# Gaussian white noise

I have two questions about a Gaussian white noise $\xi_t$:

1. First of all, $\xi_t$ is a white noise. So, it's variance should be infinitive. But if the process is Gaussian then it has finite variance. How can Gaussian white noise exist?
2. Say, we have to compute the function $u(t)= \sigma \xi_t$ at the moment $t=t_i$ during an integration of another complex system. If $\xi_t$ is a standard Gaussian white noise then we could simulate $\xi_t$ as a random number of standard normal distribution. And we get $u(t_i)=\sigma \hat{\xi_t},\, \hat{\xi_t} \in N(0,1)$. But in case the process isn't a Gaussian one we could write as follows: $$u(t) dt =\sigma dW,$$ where W - a Weiner process. Then we get $u(t_i)=\frac{\sigma}{\sqrt{\Delta t}}\hat{\xi_t}, \, \hat{\xi{_t}} \in N(0,1).$

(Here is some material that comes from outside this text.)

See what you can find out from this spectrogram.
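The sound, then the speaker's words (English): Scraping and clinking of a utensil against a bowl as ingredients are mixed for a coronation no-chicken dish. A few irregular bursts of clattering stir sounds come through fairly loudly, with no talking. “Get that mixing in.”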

Where do I make mistake?
• I'm not sure what you mean by your second question. How is your example not a Gaussian process? And what contradiction are you trying to point out? In general, switching freely between continuous in real time is probably what's screwing you up here since thr heart of this is all about subtleties of the continuum limit. – spaceisdarkgreen Sep 27 '17 at 18:36

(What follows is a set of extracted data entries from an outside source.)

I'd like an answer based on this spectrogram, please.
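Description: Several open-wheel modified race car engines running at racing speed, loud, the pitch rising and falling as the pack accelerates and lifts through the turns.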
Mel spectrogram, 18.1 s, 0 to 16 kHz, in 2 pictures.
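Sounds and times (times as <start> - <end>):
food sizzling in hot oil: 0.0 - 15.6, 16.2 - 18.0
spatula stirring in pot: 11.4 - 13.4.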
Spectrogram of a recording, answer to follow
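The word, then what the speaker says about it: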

• In the second question I want to realize how to simulate a white noise which is not Gaussian. As a variance of a white noise is infinite, the second approach looks like quite natural: if $\Delta t =t_{i+1}-t_i \longrightarrow 0$ then at the moment $t=t_i$ the variable $u(t_i)$ goes to infinite. But I'm still confused about it. Both question, probably, are about the same problem. – Artem Zefirov Sep 27 '17 at 18:56

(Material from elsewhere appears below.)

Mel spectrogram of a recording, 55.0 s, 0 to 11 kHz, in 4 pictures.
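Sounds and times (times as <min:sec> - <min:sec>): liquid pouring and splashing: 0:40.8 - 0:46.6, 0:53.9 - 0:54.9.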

• well that last part comports well with your first question where $"\xi(t)"$ has infinite variance. If you read my answer you will see why there is no such thing as $\xi(t)$. – spaceisdarkgreen Sep 27 '17 at 19:08

• I say it does not exist because we cannot do that and it literally does not exist. If it existed, it would be the derivative at $t$ of a nowhere differentiable function... can't happen. I did not say we can use an arbitrary distribution to get gaussian wn, I said an arbitrary dist would add up to a (gaussian) Brownian motion. It's imprecise as I said it, but the idea is that if you take a discrete random walk with any finite variance step distribution, at long timescales it will look like Brownian motion because the central limit says the sum converges in distribution to a normal. – spaceisdarkgreen Sep 27 '17 at 23:57